Why can't some employers understand the interactive process and make accommodations that are simple and easy to make? I wish I knew the answer. After reading the facts of a lawsuit the EEOC just filed against Walmart, I know that Wal-Mart doesn't know the answer.
The EEOC claims that Walmart violated the ADA by refusing to provide a reasonable accommodation to a deli associate suffering from Crohn's disease.
According to the EEOC's lawsuit (as described in its news release), the employee in question requested both intermittent leave or excused disability-related absences, and further requested a transfer to a position closer to a bathroom (which Walmart denied). Walmart excused a few of those absences, but refused to excuse others, including several accompanied by doctor's notes for medical appointments and a hospitalization. Walmart finally fired the employee for unexcused absences, which the EEOC claims were supported by doctor's notes.
An employer cannot hold disability-related medical appointments or hospitalizations against an employee, nor can it terminate said employee for disability-related absences. As for the transfer, the lawsuit is unclear as to whether Walmart had an open position closer to the bathroom in which to move this employee. While a transfer to an open position is an ADA reasonable accommodation, the statute does not obligate an employer to create a position as an accommodation. Nevertheless, a move to a position closer to the bathroom does not appear to be an unreasonable request.

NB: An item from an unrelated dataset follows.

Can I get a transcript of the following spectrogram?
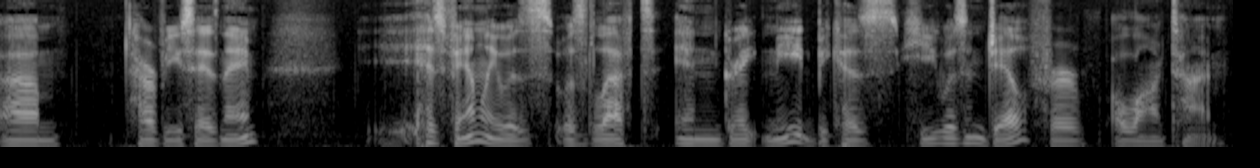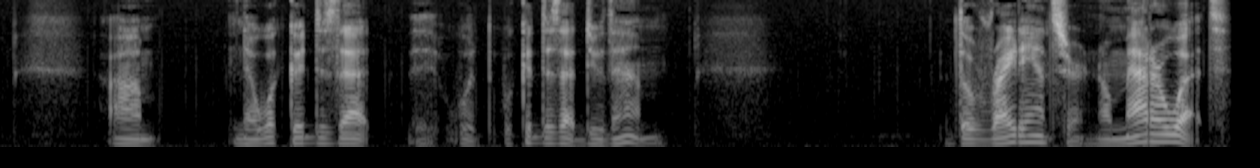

"The Americans with Disabilities Act was created to protect employees like this deli associate," says EEOC regional attorney Melinda C. Dugas. "Here you have a long-term employee who—at the onset of a debilitating health condition—needs some flexibility from her employer while she seeks medical treatment and works toward managing the condition." Ms. Dugas is not wrong.